_WHAT YOU SHOULD DO:_
The response should contain all of the data below, reproduced exactly, and no pictures.

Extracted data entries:
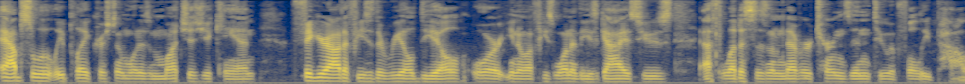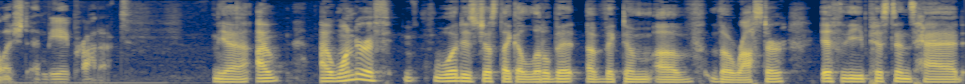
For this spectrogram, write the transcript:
absolutely play Christian Wood as much as you can. Figure out if he's the real deal, or you know if he's one of these guys whose athleticism never turns into a fully polished NBA product. Yeah, I I wonder if Wood is just like a little bit a victim of the roster. If the Pistons had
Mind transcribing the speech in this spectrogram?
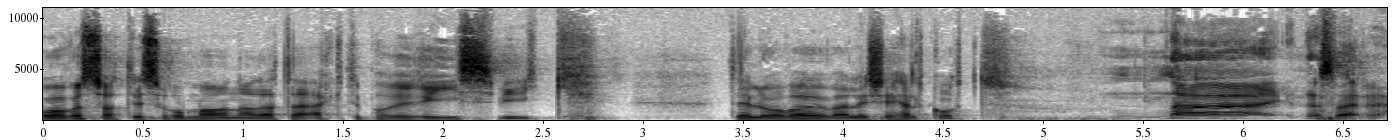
oversatt disse romanene av dette ekteparet Risvik. Det lover jo vel ikke helt godt. Nei, dessverre.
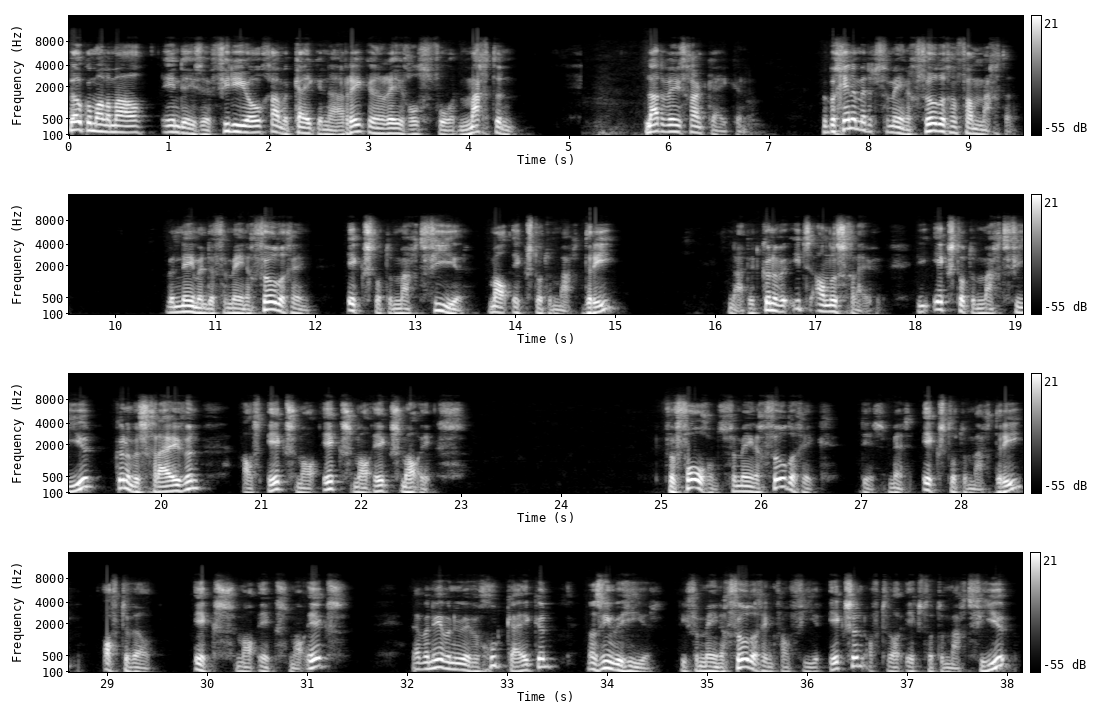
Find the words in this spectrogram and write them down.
Welkom allemaal, in deze video gaan we kijken naar rekenregels voor machten. Laten we eens gaan kijken. We beginnen met het vermenigvuldigen van machten. We nemen de vermenigvuldiging x tot de macht 4 maal x tot de macht 3. Nou, dit kunnen we iets anders schrijven. Die x tot de macht 4 kunnen we schrijven als x maal x maal x maal x. Vervolgens vermenigvuldig ik dit met x tot de macht 3, oftewel x maal x maal x. En wanneer we nu even goed kijken, dan zien we hier die vermenigvuldiging van 4x'en, oftewel x tot de macht 4.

_COMPLETED EXERCISE:_
For this spectrogram, write the transcript:
absolutely play Christian Wood as much as you can. Figure out if he's the real deal, or you know if he's one of these guys whose athleticism never turns into a fully polished NBA product. Yeah, I I wonder if Wood is just like a little bit a victim of the roster. If the Pistons had
Mind transcribing the speech in this spectrogram?
oversatt disse romanene av dette ekteparet Risvik. Det lover jo vel ikke helt godt. Nei, dessverre.
Find the words in this spectrogram and write them down.
Welkom allemaal, in deze video gaan we kijken naar rekenregels voor machten. Laten we eens gaan kijken. We beginnen met het vermenigvuldigen van machten. We nemen de vermenigvuldiging x tot de macht 4 maal x tot de macht 3. Nou, dit kunnen we iets anders schrijven. Die x tot de macht 4 kunnen we schrijven als x maal x maal x maal x. Vervolgens vermenigvuldig ik dit met x tot de macht 3, oftewel x maal x maal x. En wanneer we nu even goed kijken, dan zien we hier die vermenigvuldiging van 4x'en, oftewel x tot de macht 4.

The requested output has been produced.